They are owed a massive Rs 1.1 lakh crore by discoms. The liquidity crunch likewise means they are not able to pay coal providers; this is also among the factors– apart from lower energy need due to COVID– why electrical energy generators did not build adequate stocks of fuel prior to the monsoons.Consequently, numerous Indian power plants are starved of coal. As on October 13, 112 out of 135 coal-fired plants had fuel stocks for 7 or fewer days. These plants represent 83 percent of readily available capacity in the coal sector. As lots of as 92 plants, accounting for 69 percent of readily available capacity, have stocks for 4 or less days.An extreme power crunch that results in blackouts can choke the city growth engine.What’s occurring now?Production and despatches are being ramped up. Coal supply to the power sector represented 85 percent of overall deliveries in September compared to an average 81 percent for the first half of FY22. With even that showing to be not enough, Coal India has actually supposedly halted supplies to non-power users. This move is anticipated to be temporary however does posture a threat for sectors such as aluminium.Apart from this, the power ministry has actually asked discoms to do periodic audits. While it might not do anything to fix the present coal crunch, it is a good move for the long term.Some analysts have actually blamed the transition to renewables and green energy as the key factor for the present rise in energy rates– financial investments in enhancing the production of oil and natural gas have actually decreased in the last few years. However that could also be owing to the commodity rate collapses seen in 2014-15 and 2020, points out the IEA.That said, nations should wean off coal to meet climate modification targets over the medium term. In fact, the IEA states that clean-energy spending needs to triple to suppress climate change.In India, companies in multiple sectors are making their relocate to adjust to a less-carbon world. Over the last weekend, Dependence Industries made a series of acquisitions in the solar energy area, which underlined its ambitions in the renewables sector.Similarly, Tata Motors stated it had actually secured a Rs 7,500 crore financial investment from private equity firm TPG Group for its yet-to-be-named electric automobile subsidiary. An included reward: this EV play could spark a quicker turnaround for its traveler cars business.The week that has actually passed also saw the start of the earnings season with a string of IT company results. While TCS had a soft quarter, Wipro and Infosys reported steady numbers, and Mindtree a blowout quarter.Our independent research team also evaluated the results of GM Breweries, Saregama, Krsnaa Diagnostics and Ramkrishna Forgings.An excellent set of results could offer more incentive to the markets rally or at least prevent a high correction. It is especially crucial when the primary market is showing indications of fatigue.

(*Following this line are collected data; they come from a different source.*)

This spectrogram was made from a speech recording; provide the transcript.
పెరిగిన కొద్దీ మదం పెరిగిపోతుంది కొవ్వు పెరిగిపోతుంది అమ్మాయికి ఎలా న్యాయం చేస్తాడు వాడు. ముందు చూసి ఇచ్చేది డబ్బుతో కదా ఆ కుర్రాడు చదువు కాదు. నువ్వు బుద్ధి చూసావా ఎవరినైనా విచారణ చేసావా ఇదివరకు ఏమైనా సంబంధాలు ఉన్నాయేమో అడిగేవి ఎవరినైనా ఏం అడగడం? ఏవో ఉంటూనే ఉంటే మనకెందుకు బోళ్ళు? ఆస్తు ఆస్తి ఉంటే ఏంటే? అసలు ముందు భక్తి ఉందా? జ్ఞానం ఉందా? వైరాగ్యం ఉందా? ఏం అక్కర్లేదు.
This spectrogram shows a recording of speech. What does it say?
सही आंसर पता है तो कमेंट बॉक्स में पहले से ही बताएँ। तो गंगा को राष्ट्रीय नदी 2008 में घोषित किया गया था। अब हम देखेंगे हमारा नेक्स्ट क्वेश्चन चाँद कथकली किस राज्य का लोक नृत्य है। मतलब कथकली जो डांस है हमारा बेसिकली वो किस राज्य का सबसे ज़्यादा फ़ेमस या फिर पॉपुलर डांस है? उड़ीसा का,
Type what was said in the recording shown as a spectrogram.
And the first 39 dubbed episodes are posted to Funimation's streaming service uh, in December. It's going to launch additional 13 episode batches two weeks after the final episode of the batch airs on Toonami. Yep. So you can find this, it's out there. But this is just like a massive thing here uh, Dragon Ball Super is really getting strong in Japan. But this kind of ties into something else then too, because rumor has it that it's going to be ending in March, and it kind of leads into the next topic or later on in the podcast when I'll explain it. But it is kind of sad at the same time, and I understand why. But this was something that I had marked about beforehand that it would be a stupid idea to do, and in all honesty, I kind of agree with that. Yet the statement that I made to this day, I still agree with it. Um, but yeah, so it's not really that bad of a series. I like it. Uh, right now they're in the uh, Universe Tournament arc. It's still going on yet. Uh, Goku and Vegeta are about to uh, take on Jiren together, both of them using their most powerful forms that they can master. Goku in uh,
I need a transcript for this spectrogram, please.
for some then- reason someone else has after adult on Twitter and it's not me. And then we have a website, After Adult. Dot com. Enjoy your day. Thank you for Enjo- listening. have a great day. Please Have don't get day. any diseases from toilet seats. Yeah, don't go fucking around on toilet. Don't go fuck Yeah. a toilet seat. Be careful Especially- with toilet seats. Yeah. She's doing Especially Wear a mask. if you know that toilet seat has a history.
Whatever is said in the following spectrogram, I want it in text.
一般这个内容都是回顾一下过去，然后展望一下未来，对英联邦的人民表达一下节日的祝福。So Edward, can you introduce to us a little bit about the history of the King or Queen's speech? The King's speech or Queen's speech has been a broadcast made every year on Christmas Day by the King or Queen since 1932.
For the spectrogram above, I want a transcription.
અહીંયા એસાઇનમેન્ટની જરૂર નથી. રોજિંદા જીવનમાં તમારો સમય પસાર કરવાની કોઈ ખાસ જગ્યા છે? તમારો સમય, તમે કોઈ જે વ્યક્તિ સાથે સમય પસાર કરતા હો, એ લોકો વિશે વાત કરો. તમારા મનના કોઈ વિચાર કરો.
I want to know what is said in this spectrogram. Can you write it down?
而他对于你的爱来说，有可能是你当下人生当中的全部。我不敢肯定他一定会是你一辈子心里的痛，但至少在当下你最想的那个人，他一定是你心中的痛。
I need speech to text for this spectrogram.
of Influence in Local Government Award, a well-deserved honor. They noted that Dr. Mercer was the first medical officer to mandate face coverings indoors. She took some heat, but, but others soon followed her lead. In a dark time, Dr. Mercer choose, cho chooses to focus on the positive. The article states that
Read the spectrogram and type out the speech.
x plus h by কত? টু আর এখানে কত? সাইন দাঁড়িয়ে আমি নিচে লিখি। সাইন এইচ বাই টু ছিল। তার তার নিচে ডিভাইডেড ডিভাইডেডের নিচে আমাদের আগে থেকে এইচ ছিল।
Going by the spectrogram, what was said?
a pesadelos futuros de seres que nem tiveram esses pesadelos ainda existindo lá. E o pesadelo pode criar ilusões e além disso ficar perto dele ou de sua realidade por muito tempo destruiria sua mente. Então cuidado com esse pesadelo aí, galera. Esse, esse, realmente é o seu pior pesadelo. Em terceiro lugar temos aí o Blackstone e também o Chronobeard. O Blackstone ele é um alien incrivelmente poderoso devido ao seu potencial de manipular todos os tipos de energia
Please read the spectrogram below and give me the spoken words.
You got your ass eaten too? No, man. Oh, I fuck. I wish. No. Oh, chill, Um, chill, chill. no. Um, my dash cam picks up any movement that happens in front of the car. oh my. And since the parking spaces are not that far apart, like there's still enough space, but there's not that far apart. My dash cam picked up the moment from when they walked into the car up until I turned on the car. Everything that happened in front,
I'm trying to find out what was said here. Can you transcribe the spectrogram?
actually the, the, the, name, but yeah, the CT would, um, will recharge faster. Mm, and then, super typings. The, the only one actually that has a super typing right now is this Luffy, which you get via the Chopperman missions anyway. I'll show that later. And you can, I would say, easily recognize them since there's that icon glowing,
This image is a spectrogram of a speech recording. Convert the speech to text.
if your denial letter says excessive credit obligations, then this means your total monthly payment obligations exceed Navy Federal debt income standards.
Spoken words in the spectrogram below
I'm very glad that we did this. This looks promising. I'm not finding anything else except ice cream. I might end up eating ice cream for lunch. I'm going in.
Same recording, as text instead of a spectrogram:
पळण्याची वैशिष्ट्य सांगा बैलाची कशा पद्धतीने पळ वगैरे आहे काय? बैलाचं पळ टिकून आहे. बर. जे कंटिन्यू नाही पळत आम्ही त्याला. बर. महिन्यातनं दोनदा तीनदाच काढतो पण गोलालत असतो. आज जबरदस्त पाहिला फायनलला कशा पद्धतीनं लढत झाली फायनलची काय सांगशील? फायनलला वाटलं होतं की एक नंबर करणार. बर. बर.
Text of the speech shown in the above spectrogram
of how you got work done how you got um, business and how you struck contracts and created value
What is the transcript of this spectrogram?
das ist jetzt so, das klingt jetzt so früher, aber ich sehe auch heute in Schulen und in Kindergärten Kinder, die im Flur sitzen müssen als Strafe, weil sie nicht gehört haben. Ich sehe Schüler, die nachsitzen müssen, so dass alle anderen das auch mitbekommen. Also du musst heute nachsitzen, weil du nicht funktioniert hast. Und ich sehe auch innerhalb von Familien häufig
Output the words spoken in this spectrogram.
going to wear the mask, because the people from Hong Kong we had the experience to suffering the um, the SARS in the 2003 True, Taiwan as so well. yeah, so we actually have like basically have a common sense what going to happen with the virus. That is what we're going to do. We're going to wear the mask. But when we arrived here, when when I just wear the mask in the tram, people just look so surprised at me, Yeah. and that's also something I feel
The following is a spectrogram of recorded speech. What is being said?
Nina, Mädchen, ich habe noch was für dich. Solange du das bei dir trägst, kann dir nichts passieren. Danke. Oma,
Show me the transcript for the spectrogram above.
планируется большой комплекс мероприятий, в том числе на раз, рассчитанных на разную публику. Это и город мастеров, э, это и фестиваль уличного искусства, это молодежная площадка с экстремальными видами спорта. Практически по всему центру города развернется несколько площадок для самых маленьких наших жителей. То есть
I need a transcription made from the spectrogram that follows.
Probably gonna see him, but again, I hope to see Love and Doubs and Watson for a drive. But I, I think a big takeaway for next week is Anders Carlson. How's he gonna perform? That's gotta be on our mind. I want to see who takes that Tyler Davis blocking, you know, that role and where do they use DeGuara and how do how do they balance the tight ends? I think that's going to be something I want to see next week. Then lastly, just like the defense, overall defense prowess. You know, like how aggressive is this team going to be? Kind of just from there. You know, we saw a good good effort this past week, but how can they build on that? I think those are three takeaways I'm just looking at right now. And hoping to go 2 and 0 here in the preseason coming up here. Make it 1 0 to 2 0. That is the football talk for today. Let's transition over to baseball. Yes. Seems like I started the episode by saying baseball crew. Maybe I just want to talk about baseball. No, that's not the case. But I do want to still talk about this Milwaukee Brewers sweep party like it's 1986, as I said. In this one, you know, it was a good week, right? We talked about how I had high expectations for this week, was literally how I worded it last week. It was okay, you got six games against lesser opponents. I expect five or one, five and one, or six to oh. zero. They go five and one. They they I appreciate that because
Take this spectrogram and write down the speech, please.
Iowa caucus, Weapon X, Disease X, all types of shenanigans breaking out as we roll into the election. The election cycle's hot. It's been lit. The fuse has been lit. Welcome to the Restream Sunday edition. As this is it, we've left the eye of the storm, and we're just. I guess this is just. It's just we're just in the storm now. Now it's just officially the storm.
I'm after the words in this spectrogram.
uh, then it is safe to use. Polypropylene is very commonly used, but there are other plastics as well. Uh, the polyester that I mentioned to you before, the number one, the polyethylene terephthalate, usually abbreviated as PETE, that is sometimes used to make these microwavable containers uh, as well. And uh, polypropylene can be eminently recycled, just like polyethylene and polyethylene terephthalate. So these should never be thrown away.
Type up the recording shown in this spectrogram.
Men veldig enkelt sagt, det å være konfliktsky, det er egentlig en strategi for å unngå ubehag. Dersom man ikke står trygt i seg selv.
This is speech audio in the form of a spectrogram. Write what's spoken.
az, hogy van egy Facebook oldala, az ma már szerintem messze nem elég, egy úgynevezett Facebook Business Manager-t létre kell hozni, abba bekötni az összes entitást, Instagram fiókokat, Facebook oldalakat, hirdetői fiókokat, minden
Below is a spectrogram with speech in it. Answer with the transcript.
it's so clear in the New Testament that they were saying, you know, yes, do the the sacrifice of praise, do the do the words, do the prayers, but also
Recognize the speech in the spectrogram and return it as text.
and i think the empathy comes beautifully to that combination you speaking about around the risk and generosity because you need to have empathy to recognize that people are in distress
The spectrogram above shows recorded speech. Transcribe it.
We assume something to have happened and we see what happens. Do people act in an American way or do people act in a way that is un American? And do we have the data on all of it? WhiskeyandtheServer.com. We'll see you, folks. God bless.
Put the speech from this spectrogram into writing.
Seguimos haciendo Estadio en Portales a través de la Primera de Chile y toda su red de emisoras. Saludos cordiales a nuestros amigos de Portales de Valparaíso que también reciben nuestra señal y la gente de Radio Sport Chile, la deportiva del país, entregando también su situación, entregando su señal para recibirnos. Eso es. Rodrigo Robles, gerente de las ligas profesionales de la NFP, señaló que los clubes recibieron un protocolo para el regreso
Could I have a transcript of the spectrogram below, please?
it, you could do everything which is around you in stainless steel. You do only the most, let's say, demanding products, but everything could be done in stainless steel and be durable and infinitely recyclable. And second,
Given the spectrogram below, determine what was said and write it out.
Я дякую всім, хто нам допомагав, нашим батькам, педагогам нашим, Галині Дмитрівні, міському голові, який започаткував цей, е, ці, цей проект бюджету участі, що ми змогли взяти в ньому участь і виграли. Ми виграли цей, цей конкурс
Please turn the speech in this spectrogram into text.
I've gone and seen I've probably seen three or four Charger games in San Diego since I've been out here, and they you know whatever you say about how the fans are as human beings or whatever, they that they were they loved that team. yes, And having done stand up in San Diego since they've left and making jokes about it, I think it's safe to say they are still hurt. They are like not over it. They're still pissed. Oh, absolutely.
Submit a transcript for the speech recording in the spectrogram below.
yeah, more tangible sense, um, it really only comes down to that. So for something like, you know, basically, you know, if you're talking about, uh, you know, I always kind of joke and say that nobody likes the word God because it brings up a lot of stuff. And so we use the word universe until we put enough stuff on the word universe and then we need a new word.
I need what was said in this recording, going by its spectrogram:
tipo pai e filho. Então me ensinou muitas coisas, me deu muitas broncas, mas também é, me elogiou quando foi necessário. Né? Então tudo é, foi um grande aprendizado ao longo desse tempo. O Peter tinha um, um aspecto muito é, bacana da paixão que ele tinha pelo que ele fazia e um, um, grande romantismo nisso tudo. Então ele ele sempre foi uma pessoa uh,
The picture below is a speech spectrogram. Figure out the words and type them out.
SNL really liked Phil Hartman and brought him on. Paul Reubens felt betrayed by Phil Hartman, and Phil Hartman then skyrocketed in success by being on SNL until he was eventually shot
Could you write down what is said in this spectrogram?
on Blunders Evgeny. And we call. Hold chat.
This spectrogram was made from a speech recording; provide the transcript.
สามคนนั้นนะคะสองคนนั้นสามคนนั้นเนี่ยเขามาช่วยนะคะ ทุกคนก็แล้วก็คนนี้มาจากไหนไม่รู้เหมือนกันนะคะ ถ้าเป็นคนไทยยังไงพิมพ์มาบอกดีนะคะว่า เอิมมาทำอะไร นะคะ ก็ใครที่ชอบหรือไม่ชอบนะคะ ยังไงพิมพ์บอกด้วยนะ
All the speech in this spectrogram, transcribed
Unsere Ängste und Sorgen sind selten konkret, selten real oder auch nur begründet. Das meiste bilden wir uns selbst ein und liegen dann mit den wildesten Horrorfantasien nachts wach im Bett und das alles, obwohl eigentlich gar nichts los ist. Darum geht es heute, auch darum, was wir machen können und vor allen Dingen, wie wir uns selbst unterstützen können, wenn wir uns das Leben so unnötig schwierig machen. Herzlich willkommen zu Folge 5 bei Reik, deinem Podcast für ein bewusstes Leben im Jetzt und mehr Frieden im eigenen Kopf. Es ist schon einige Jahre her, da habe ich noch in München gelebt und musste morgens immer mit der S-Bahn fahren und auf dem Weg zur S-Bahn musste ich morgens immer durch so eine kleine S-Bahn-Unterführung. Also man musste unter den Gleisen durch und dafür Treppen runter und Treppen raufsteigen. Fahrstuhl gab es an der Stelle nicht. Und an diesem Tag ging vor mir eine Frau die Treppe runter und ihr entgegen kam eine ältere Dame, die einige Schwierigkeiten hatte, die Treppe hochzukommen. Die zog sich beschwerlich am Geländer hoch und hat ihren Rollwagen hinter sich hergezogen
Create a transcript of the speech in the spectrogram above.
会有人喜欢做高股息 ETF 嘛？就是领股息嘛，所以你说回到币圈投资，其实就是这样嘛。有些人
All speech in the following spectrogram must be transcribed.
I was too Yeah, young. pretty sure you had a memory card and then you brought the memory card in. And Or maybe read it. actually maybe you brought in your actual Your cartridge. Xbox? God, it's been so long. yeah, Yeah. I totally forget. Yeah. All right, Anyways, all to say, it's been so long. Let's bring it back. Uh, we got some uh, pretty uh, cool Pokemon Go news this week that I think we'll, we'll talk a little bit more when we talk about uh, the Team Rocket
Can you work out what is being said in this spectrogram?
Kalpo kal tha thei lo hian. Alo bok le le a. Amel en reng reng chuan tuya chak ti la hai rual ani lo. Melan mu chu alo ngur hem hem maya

We also took a deep dive into the food colour industry and Info Edge, besides the pharma sector.Other things we bore in mind of this week consist of the Zee-Invesco disagreement, the GatiShakti job which might benefit business like KNR Building and construction, the

Air India acquisition, the international minimum tax deal revealed last weekend, and SEBI’s ban on oilseed contracts.We likewise bore in mind of the China circumstance

( energy crisis, supply chain concerns and so on) here, here and here.Last, while COVID-19 cases appear to have stabilised, it stays a huge threat to the markets and the economy. Vaccination must continue to be a concern for the financial recovery to sustain.Before finalizing off, I should advise this piece by

Tim Harford on the Nobel Reward economists.Cheers Ravi Krishnan Released at Fri, 15 Oct 2021 23:37:16 -0500